Their bodies are so thin and small but what clear, beautiful eyes and pure hearts they have! They have the most beautiful smiles I have ever seen and they speak from their heart. They should grow up being surrounded by the light of love. But here, these children endure immense suffering and hunger. They have been robbed them of their childlike nature. Every day just seems hopeless.
My heart feels as though it is being pierced with a thousand needles. I try not to cry in front of them. I remember how I prayed for hope and miracles during those sleepless nights when I was a child, and now, I am once again reminded of my childhood fears and insecurities when I look at her; I promise to love this child with all my heart.

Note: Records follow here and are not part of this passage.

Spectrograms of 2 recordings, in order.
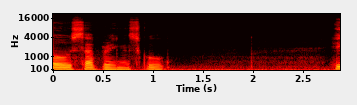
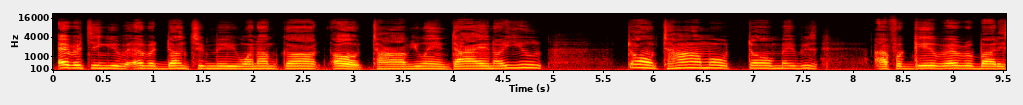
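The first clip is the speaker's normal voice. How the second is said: panicked; 6 semitones higher, 6 dB louder than usual. Acted. Dying boy, brother panics.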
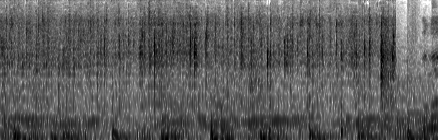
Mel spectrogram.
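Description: Mustard seeds and curry leaves sizzle in hot oil for a sweet Robusta banana pachadi, with a close, continuous frying hiss and rapid crackling pops throughout.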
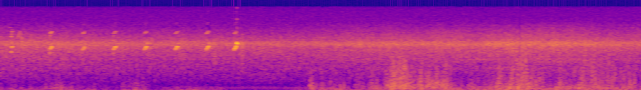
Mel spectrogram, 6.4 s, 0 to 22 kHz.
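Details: Bald eagle at the West End nest on 8 April 2024, while both parents feed three eaglets: a run of about eight thin, high chirps in quick succession, then gusty wind and rustling take over.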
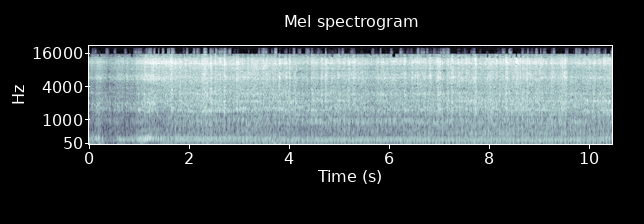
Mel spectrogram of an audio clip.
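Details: GSXR 400 (GK73a) engine idling on its side stand: light metallic top-end clatter continuing after a brief rev; cam chain tensioner already replaced without curing it, rattle source still unknown.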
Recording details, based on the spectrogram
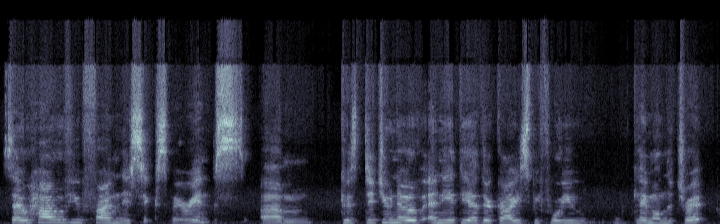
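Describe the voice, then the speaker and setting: A woman's voice: on the high side, normal speed, rough recording. Woman hosting a radio interview. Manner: gentle questions with fillers and laughs. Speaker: radio host.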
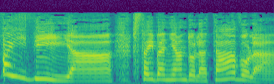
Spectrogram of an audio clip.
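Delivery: abrupt, high, blurted outburst with "via" drawn out. Reading the princess's line to the frog on the table, bursting out. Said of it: "sbottò la principessa".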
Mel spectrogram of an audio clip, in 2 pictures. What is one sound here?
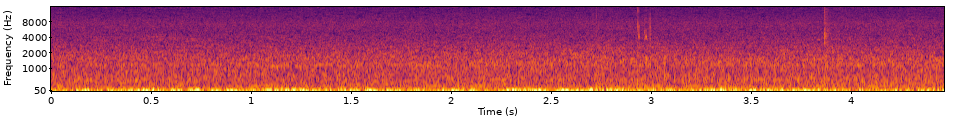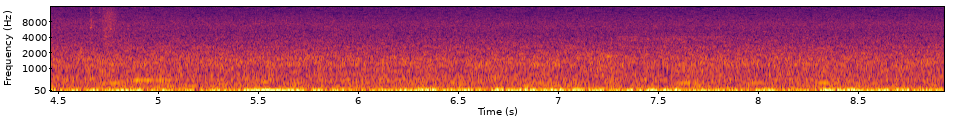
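A man speaks calmly through a remote broadcast link.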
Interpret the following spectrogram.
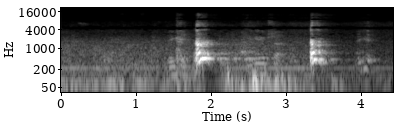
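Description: A large dog barking twice, loud single barks about a second and a half apart.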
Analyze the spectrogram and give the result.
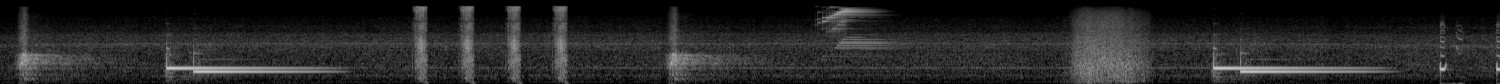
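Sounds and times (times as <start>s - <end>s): paintbrush swishes: 10.7s - 11.6s.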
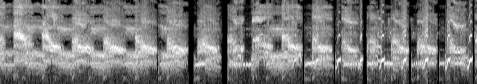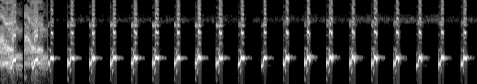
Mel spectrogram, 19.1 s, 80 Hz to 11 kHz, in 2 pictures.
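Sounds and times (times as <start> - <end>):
waterhen calling: 0.0 - 10.6.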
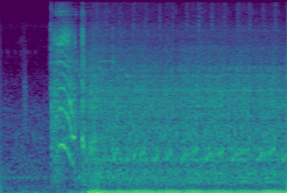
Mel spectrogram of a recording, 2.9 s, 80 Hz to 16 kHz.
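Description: A Kawasaki Z900 motorcycle with its stock exhaust cranks briefly and catches, then settles into a loud, steady, close idle burble that continues to the end.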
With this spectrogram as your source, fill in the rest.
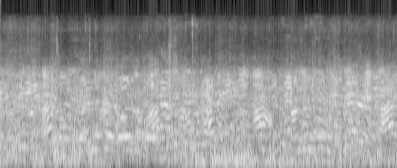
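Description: A dense crowd of women at a roadways bus stand fills the air with continuous overlapping chatter and babble, loud and close, with no single voice standing out.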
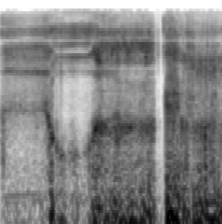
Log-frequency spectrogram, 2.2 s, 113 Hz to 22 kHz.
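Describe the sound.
A voice imitates a crackling, hissing phone line on a call from a caller from a Utrecht (030) number: a steady, rough, static-like rasp that runs for a couple of seconds, cutting out briefly near the end before resuming, fairly loud.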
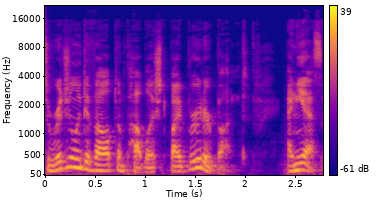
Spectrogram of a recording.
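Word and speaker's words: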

My grandmother, my mother and my daughter have nourished my life with their love. Children are all the same – they are little angels that need to be loved and protected. When I held the child, I felt strongly about how love can be extended to others. I now understand that much joy comes from giving.
You probably never knew that with a mere RM65 a month, you can change the future of these children. You probably never realised that your heart can be so close to a child who lives hundreds of miles away from you. You probably never discovered that you have the power within you to give hope to others.
Please join me in sponsoring a child through World Vision. Together, we can create a world filled with love and abundant life.
Written by Lee Sinje, World Vision Child Sponsor
May 3, 2010